The battle between Mayor Tom Henry and Republican challenger Paula Hughes got feisty last week.
Not surprisingly, neither website offered a flattering view of the opposition. In general, each tried to paint the opponent as a tax-happy politician.
The debate intensified after local Democrats challenged the accuracy of the GOP site.
Democratic Chairman Mike Bynum sent a letter to local GOP Chairman Steve Shine on Tuesday asking him to take down the site www.therealtomhenry.com until all the information posted could be properly vetted.
In your attempt to attack a well liked, well respected Mayor, you failed to check your facts. We call on you to take the site down until such time as you can verify what information you are promoting to the public and to be sure your arguments are factual, he wrote.
The argument in question states that Henry proposed a whopping 34 percent property tax increase for his first budget as mayor.
The statement originally cited only a story from The News-Sentinel, which doesn’t include such information. It does say, Roller presented to council in October the $134 million budget; however, with public safety-related items included, the spending plan goes up to $180.55 million.
While $180 million is 34 percent higher than $134 million, the two numbers do not represent an increase in the proposed budget. Instead, one represents the total budget amount, and the smaller one represents the portion backed by property taxes.
Later Wednesday, Shine admitted that a formatting error on the website may have caused some confusion. The bullet point now also references a story from The Journal Gazette stating that the 2009 budget was estimated to raise property tax rates by 34 percent. The story also said, however, that homeowners would be paying less on their tax bills because of protections given to them by the state.
In reality, the budget raised tax rates by 15.8 percent.
Zoeller to hopefuls: Hold the robo-calls
Indiana Attorney General Greg Zoeller has put political candidates on notice: Don’t robo-call Hoosiers.
In a recent letter to political parties, Zoeller stressed the importance of respecting Indiana’s auto dialer law. This law restricts the use of technology that automatically dials residential phone numbers and plays prerecorded messages – an activity known as robo-calling.
The message to political parties and candidates is quite simple, but I want it to be clear; respect Hoosiers’ privacy, respect our laws – do not robo-call, Zoeller said.
Campaigns and political groups are allowed to make robo-calls to households only if the recipient opts to receive such calls. Disregarding the law can result in the attorney general filing a lawsuit seeking civil penalties up to $5,000 per violation.
Last year, Indiana political party leaders signed a pledge crafted by Zoeller that disavowed robo-calls and urged candidates to refrain from using such tactics. Because of the Treaty of 2010, Zoeller said his office saw a significant decline in the number of robo-call complaints.

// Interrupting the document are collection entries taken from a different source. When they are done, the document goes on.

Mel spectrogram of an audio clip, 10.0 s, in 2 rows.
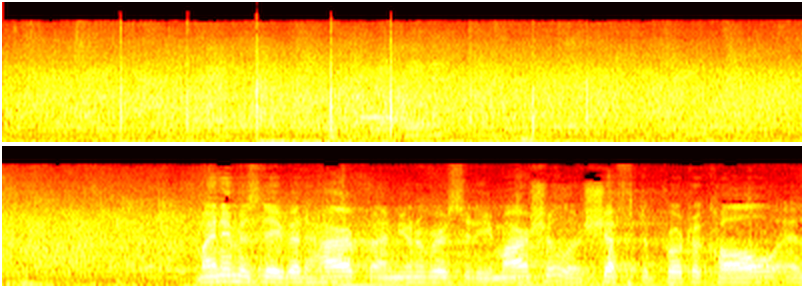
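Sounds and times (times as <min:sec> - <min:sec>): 
audience applause: 0:00.0 - 0:06.8
speech: 0:06.2 - 0:09.9.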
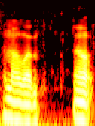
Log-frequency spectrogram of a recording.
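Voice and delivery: talking while chomping a cookie; messy loud eating. Real, not acted. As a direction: mouth full, chewing into the mic. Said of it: "I'm chomping away here in the mic".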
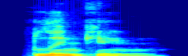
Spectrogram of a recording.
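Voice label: "blinking", English, Australian accent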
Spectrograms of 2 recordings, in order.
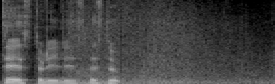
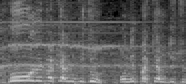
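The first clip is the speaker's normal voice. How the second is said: high, rattled cry; jolted by a scare; startled; 10 semitones higher, faster than usual. Real, not acted. Scared again.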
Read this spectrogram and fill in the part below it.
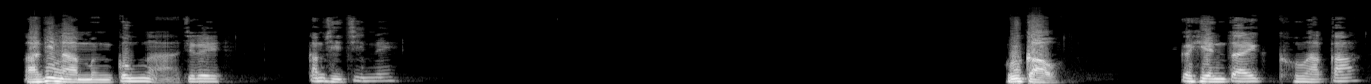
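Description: An elderly man speaks calmly and clearly into a microphone, with long pauses.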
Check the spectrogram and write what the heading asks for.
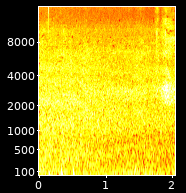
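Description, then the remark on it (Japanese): A steady, hissing wash of surf rolls on without pause, with low rumbling beneath and a faint breezy roughness, as waves break along a beach on the coast in autumn. No one speaks. “今、海岸に来て、海岸に座って配信しております。”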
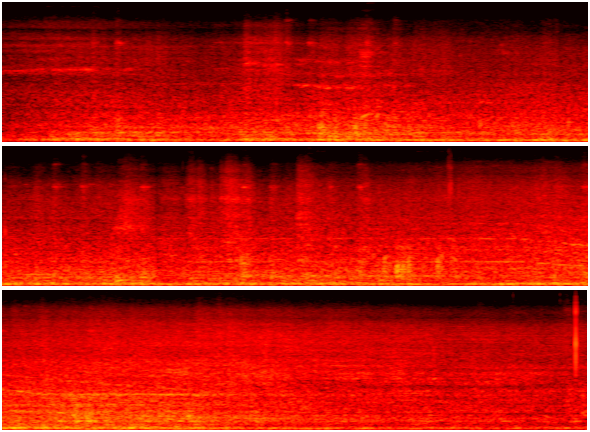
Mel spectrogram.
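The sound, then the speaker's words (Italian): A train passes with a continuous, loud rumble of wheels and carriages that holds steady from start to finish, with no voices on top. “No, c'è il treno, fantastico.”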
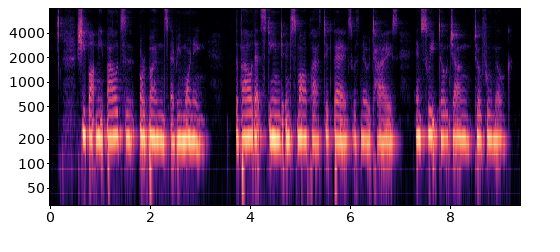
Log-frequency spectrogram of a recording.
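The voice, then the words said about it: Hoarse, strained voice. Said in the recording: “I'm losing my voice.”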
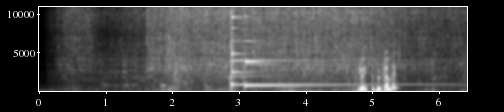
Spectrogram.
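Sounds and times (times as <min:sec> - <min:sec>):
tap water running into a sink while washing dishes: 0:00.2 - 0:02.9
two-note doorbell chime: 0:02.9 - 0:06.4
speech: 0:04.8 - 0:05.5.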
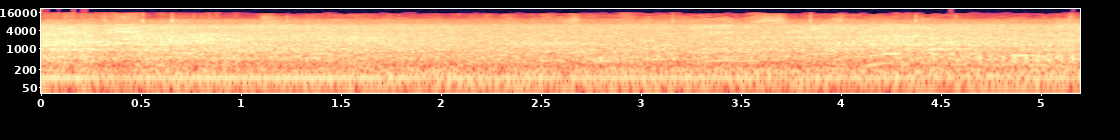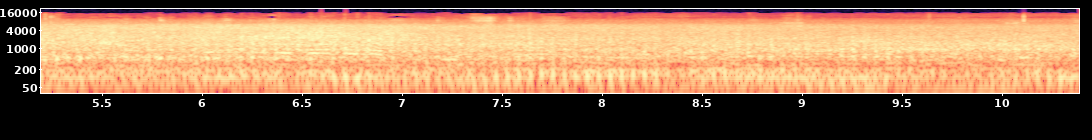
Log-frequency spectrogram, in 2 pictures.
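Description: Helicopter running with a steady low hum of engine and rotor, with people talking over it.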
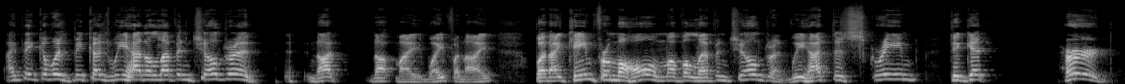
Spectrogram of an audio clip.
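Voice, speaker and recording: An older man hosting a health podcast as a doctor, talking loudly and passionately, with frequent laughs. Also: high voice, animated, measured pace. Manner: loud, emphatic, passionate, laughs often. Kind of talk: casual health podcast talk.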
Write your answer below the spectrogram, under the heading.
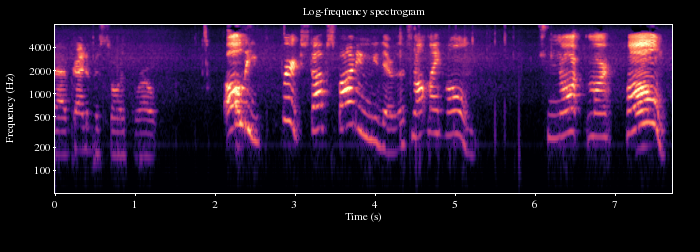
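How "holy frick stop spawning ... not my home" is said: exasperated. Real, not acted. Frustrated at respawn point.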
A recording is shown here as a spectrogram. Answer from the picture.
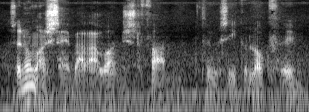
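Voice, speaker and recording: A man's voice carries audible room echo. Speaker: vlogger. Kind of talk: casual chat. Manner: animated. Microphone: too quiet.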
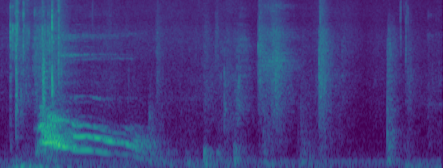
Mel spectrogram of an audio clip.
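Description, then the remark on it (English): A dog named Pants lets out one loud, drawn-out angry bark that slides down in pitch, followed by a few fainter scuffs and short noises in otherwise quiet surroundings. “handling his dog, who gets so angry about Chicago restaurant corruption”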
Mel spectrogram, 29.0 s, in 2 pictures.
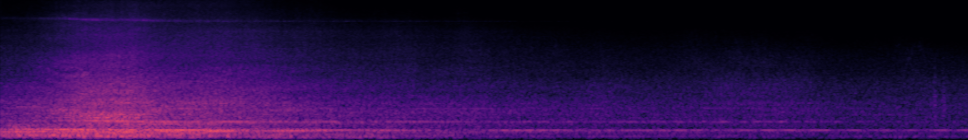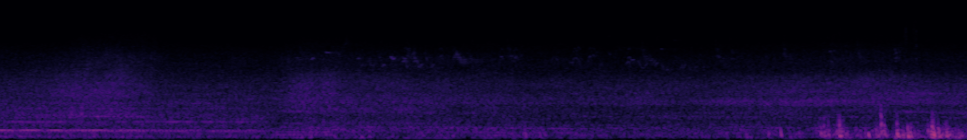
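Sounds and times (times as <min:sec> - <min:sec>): train engine hum and rumble: 0:00.0 - 0:19.1
faint outdoor noise: 0:00.0 - 0:29.0.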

Hoosiers who believe they have been robo-dialed can file a complaint with the Attorney General’s Consumer Protection Division online at www.indianaconsumer.com or by calling 1-888-834-9969.
Plans under way for Daniels portrait
The Indiana State Museum is seeking an artist to create Gov. Mitch Daniels’ official portrait.
The 42-inch-by-32-inch oil or acrylic portrait will be placed among the state’s collection. Portraits of Daniels’ predecessors are hung around the Statehouse.
It is slated to be unveiled in December 2012, shortly before Daniels’ term runs out.
Applications are available at www.indianamuseum.org/portrait and are due by Oct. 14. Finalists are required to meet with the selection committee and present one or two authentic pieces of their work in November.
To be considered, artists are required to be a resident or native of Indiana, with a preference given to current residents.
Council candidate pushing salary cuts
A Democratic City Council candidate appears to be jumping on an idea proposed by the Republican mayoral nominee: slashing salaries.
Steve Shafer this week announced he wants to save money by dramatically reducing the salaries of council members. Shafer is running against Councilman Tom Smith, R-1st, for the northeast city district.
Shafer said salaries should be reduced to $1 with a $100 per diem added for each meeting attended. Council members currently earn $21,414 annually for the part-time work. But they are allowed to obtain city health insurance.
I urge City Council to bite the bullet’ and make these changes in their budget, he said in a written statement. If not, I will introduce an amendment to the Salary Ordinance when I am elected.
Salaries for elected officials must be set in the previous year, so if Shafer wins election, he wouldn’t be able to change the 2012 pay of council members. The total of all council salaries accounts for about 0.1 percent of the city’s total budget.
Republican mayoral nominee Paula Hughes has campaigned on slashing the mayor’s salary.